Problem to solve: Among the entries below, extract exactly the lines that run from the one with "Could you write" through the one with "Read the spectrogram", both ends included.

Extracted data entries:

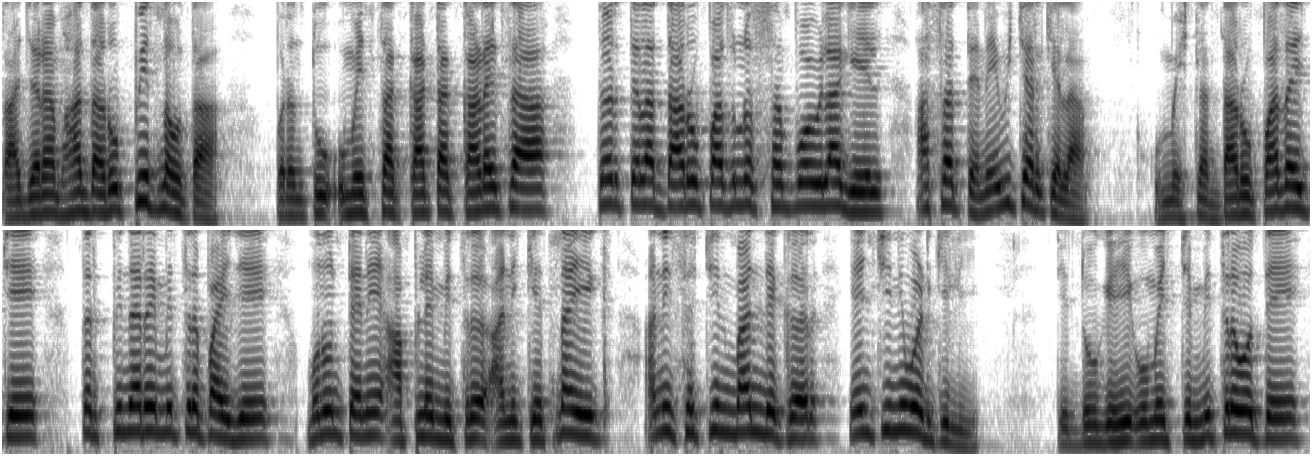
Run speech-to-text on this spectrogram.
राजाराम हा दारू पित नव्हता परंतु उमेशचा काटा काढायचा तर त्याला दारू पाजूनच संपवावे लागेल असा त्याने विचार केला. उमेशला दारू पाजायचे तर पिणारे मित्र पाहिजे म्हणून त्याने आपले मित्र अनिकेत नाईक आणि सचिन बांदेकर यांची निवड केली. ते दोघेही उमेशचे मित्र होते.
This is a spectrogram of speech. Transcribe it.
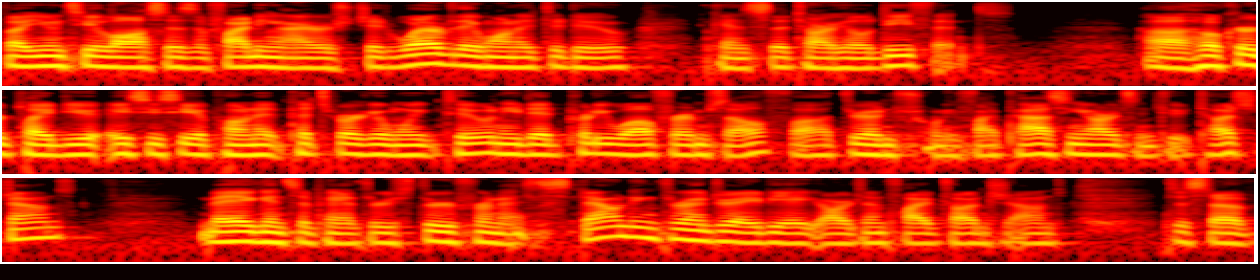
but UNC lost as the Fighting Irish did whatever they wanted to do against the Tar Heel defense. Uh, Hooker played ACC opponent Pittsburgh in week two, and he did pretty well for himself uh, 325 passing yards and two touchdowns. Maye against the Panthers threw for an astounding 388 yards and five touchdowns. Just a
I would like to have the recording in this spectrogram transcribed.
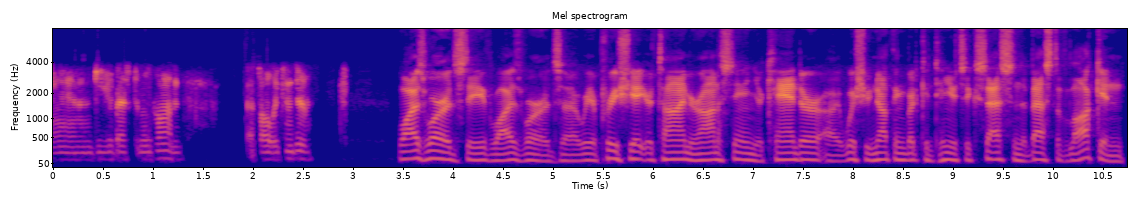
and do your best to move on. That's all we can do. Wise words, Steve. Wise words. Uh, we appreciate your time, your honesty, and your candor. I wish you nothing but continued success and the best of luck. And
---
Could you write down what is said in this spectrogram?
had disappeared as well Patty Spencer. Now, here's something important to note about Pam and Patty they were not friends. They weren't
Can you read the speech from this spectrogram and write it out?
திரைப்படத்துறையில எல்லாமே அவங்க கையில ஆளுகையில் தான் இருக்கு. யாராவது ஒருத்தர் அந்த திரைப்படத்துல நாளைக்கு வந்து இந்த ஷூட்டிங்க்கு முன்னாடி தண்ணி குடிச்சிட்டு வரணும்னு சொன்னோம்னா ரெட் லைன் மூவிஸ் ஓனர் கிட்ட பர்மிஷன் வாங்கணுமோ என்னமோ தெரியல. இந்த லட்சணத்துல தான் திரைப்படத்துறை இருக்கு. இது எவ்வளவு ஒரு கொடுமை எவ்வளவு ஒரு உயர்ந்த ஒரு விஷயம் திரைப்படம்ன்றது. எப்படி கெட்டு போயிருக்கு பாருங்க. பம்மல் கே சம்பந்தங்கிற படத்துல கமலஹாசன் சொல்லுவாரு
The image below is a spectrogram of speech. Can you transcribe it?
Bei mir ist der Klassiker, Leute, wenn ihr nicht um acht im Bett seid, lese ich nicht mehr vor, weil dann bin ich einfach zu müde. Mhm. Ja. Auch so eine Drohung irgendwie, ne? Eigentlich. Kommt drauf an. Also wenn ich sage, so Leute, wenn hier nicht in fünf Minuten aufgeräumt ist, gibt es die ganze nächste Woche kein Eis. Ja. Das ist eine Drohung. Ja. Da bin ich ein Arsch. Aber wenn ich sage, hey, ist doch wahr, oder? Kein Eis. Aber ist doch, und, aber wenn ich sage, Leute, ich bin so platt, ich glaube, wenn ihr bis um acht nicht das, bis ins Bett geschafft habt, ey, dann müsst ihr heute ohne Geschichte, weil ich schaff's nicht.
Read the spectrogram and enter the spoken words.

Result of the task:
Could you write down what is said in this spectrogram?
had disappeared as well Patty Spencer. Now, here's something important to note about Pam and Patty they were not friends. They weren't
Can you read the speech from this spectrogram and write it out?
திரைப்படத்துறையில எல்லாமே அவங்க கையில ஆளுகையில் தான் இருக்கு. யாராவது ஒருத்தர் அந்த திரைப்படத்துல நாளைக்கு வந்து இந்த ஷூட்டிங்க்கு முன்னாடி தண்ணி குடிச்சிட்டு வரணும்னு சொன்னோம்னா ரெட் லைன் மூவிஸ் ஓனர் கிட்ட பர்மிஷன் வாங்கணுமோ என்னமோ தெரியல. இந்த லட்சணத்துல தான் திரைப்படத்துறை இருக்கு. இது எவ்வளவு ஒரு கொடுமை எவ்வளவு ஒரு உயர்ந்த ஒரு விஷயம் திரைப்படம்ன்றது. எப்படி கெட்டு போயிருக்கு பாருங்க. பம்மல் கே சம்பந்தங்கிற படத்துல கமலஹாசன் சொல்லுவாரு
The image below is a spectrogram of speech. Can you transcribe it?
Bei mir ist der Klassiker, Leute, wenn ihr nicht um acht im Bett seid, lese ich nicht mehr vor, weil dann bin ich einfach zu müde. Mhm. Ja. Auch so eine Drohung irgendwie, ne? Eigentlich. Kommt drauf an. Also wenn ich sage, so Leute, wenn hier nicht in fünf Minuten aufgeräumt ist, gibt es die ganze nächste Woche kein Eis. Ja. Das ist eine Drohung. Ja. Da bin ich ein Arsch. Aber wenn ich sage, hey, ist doch wahr, oder? Kein Eis. Aber ist doch, und, aber wenn ich sage, Leute, ich bin so platt, ich glaube, wenn ihr bis um acht nicht das, bis ins Bett geschafft habt, ey, dann müsst ihr heute ohne Geschichte, weil ich schaff's nicht.
Read the spectrogram and enter the spoken words.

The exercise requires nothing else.